Another import who looked like he didn’t want to miss the last train was Ramiro Robles, 124 ¼, Querétaro, MX, 15-9-2 (9), who got stopped by promising Raeese Aleem, 124 ½, LV, 14-0 (8), in 1:51 of the first, scheduled eight. The underdog tried to come over the top with a left hook but was beaten to the punch by a short inside right and dropped. An accumulation of blows topped by a left-right felled him a second time, and finally a thudding right to the ribs dropped him and Benjy called a TKO.
Fans loved a brief but exciting shootout between ticket-seller Ryan Umberger, 158 ¼, the only fighter ever out of Chestnut Hill, Phila., 2-0 (2), blasted out Daryl Fenton, 160, London, Eng., via Wash., DC, 1-5-1, in 1:34 of the first, scheduled four. The bigger visitor came out purposefully and looked menacing, stalking flat footed. The southpaw local favorite moved back but suddenly dropped Fenton as he walked straight into a sharp, straight left. With fans going crazy, Umberger went wild and battered the stricken Fenton into a neutral corner and down under a two-handed barrage capped by another solid left. The underdog gamely struggled up using the turnbuckle for leverage, but ref Riskus thought better of it and stopped the contest.
Promising Paul Kroll, 146 ¼, Phila., 3-0 (3), got rid of a dangerous opponent surprisingly quickly, stopping Vincent Floyd, 147 ½, Phila., 4-7-1 (2), in 2:27 of the first of six. The stocky amateur standout Kroll against the lanky and experienced southpaw Floyd promised to be a hard struggle either way. But after some good back and forth, Kroll came out of an exchange with a solid right, sending Floyd rocking back onto the ropes. Vincent tried to use his height to lean away against a barrage, but was getting tagged until Benjy pulled the plug over his protest.

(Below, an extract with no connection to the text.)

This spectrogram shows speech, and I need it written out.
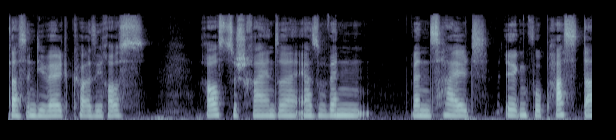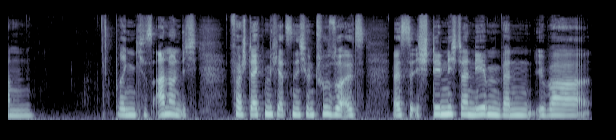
das in die Welt quasi raus rauszuschreien, sondern eher so, wenn es halt irgendwo passt, dann bringe ich es an und ich verstecke mich jetzt nicht und tue so, als, weißt du, ich stehe nicht daneben, wenn über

The opening four was the only upset, as Hector Mercado, 155 ¼, Veracruz, MX, 3-10, gained a majority decision over LaQuan Evans, 154 ¼, Phila., 1-1, in a good, rugged, and close battle. The visitor clearly took the first two as he charged flat-footed and swarmed all over the confused and retreating local favorite. In the third, the lanky LaQuan began to get some range to get off with punches before Hector could swarm inside, and the contest appeared to be changing. But in the decisive final round, both were getting arm weary under the heated pace and while it was close, Mercado was making the fight. Robert Rubnitz had it a draw, 38-38, while LaRosa scored 39-37 and Gradowski had a shutout.